2. The actor who played Phillip Spaulding on Guiding Light and I were on a first name basis, obviously. Throughout this volume of the journal, he competes for space--handily holding his own--against various crushes from high school.


  1. "I wish RR would shut up and put the A-Team on." Absolutely priceless! What a treasure you have in those old streams of consciousness!

  2. I think finding earlier journals and diaries from "your young self" is like a treasure trove of wonder. I'm so glad you have this amazing resource. ~ Red Dirt Kelly

  3. I LOVE Anne Lamott and read anything that she puts out there - and I read Writing Down the Bones years and years ago - it is time to pick it up again .
    You are fortunate to have saved those journals. Once upon a time I had a collection of journals written between the time I was about 18 and 24. As a result of a breach of trust, I ended up burning them - really a stupid thing to do in retrospect but seemed dramatic and appropriate at the time, I guess. One thing I still have though from that period, is a whole pile of letters written to and from the breacher of said trust. It is embarrassing now to read them so I don't.......

  4. You are very brave! I do not believe I'd post anything I wrote back in my angst filled teen years. Too embarrassing!

  5. I'm with Michelle-- you are incredibly brave to post from your teen years. But on the other hand, your angst sounds SO familiar from my own teen brain. I would not be a teenager again for any amount of money.
    I wonder if Anne Lamott has any clue how much her words have meant to so many of us. She is a treasure.

  6. OMG- didn't you just hate Mindy and the way she manipulated Phillip? (I was so in love with him.)

  7. I tried keeping a few journals before, as a child, but they never lasted more than a few weeks at a time. I think I didn't see the point of keeping them, if it would only be me reading them. I'm thinking I want to go hunt through my old "personal stuff" boxes and find them, for fun. Also, if I ever do want to 'Write' (with a capital 'w'), I will know who to go to for resources to get me started:)

  8. I have contemplated burning my journals out of a fearful "what if" moment that will likely never come. What if my husband finds them? What if my boys find them? What if some random stranger breaks into the garage and decides that it's the black footlocker in the rafter he wants and then POOF they are gone forever to be later found on some public domain? I'm just a little paranoid about my writing getting out because I am not the person I was back then.
    I too love Anne Lamott. I have read and reread all of her books.
    Hope that you had a great Christmas. Thanks for sharing!

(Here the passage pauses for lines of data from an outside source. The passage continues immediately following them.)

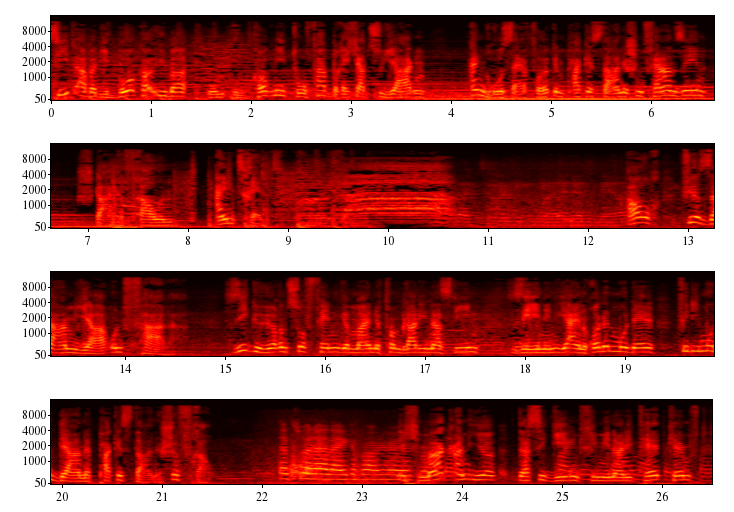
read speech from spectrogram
zieht aber die Burka über, um inkognito Verbrecher zu jagen. Ein großer Erfolg im pakistanischen Fernsehen. Starke Frauen, ein Trend. Auch für Samia und Farah. Sie gehören zur Fangemeinde von Bloody Nasrin, sehen in ihr ein Rollenmodell für die moderne pakistanische Frau. Ich mag an ihr, dass sie gegen Kriminalität kämpft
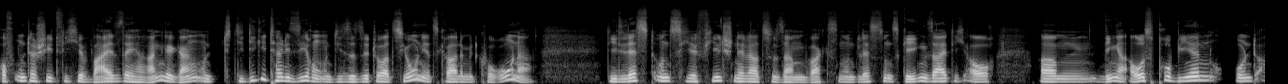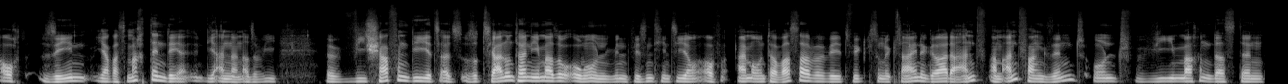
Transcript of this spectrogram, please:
auf unterschiedliche Weise herangegangen. Und die Digitalisierung und diese Situation jetzt gerade mit Corona, die lässt uns hier viel schneller zusammenwachsen und lässt uns gegenseitig auch ähm, Dinge ausprobieren und auch sehen, ja, was macht denn der, die anderen? Also wie, äh, wie schaffen die jetzt als Sozialunternehmer so, oh, wir sind jetzt hier auf einmal unter Wasser, weil wir jetzt wirklich so eine kleine gerade anf am Anfang sind und wie machen das denn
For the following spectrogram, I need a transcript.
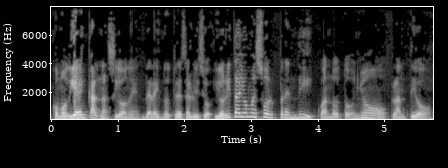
como 10 encarnaciones de la industria de servicios. Y ahorita yo me sorprendí cuando Toño planteó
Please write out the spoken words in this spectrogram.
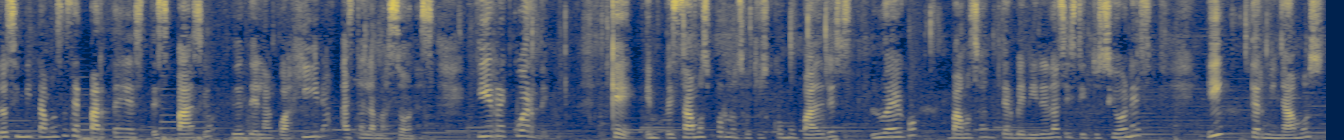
Los invitamos a ser parte de este espacio desde la Guajira hasta el Amazonas. Y recuerden que empezamos por nosotros como padres, luego vamos a intervenir en las instituciones y terminamos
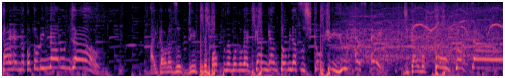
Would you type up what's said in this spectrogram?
大変なことになるんじゃ。相変わらずディープでポップなものがガンガン飛び出す嗜好品 USA 次回も高極体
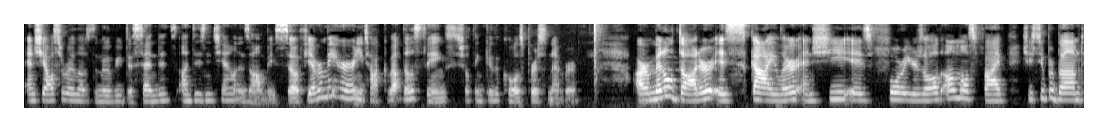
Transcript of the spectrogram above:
and she also really loves the movie Descendants on Disney Channel and zombies. So if you ever meet her and you talk about those things, she'll think you're the coolest person ever. Our middle daughter is Skylar, and she is four years old, almost five. She's super bummed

  9. Hey everyone--there are definitely embarrassing moments for sure in looking back (and this passage was really the least of it), but I also think there is a value in it as well. It kind of goes back to that post about the puzzle pieces and possible different outcomes for our lives that we tend to forget about. There is even a weird time-travel feel about reading some of the old stuff--since it's present-tense writing, it's almost as though those alternate selves still exist out there somewhere.

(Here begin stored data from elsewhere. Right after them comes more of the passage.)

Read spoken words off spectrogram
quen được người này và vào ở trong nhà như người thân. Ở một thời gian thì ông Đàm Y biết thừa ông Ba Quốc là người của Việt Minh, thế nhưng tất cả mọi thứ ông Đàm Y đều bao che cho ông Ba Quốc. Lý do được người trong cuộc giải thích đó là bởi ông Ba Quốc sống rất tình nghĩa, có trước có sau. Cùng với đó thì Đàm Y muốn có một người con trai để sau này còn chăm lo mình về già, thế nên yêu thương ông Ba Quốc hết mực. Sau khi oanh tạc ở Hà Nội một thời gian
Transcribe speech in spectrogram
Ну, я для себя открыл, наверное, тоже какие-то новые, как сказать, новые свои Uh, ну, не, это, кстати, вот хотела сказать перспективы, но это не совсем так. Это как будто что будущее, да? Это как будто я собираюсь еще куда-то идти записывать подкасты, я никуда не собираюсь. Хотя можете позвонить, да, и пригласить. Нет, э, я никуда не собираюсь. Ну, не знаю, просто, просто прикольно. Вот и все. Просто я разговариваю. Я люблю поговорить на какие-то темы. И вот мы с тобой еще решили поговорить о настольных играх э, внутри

    As for the possibility of someone reading them, I was pretty aware of that danger all along (there are several times in this "volume" that I used the phrase "anyone reading this (on the sly or otherwise)" and I did edit myself somewhat in the beginning. At some point, I decided that as long as what I was writing was true to who I was in that moment, I would stand behind whatever it was, embarrassed or not. I wouldn't be happy if, for instance, someone's feelings were hurt by something they read, but I decided that by reading work meant to be private, that was a risk they took.

    Jewels--YES! I hated Mindy. I still CLEARLY remember the first scene she was in--in the stables with Phillip until her daddy (Billy) grabbed her up by her belt and pulled her off of Phillip. The hussy!

  10. And in a few clickity clacks of the keys, both books are on the way to the kindle. w00t!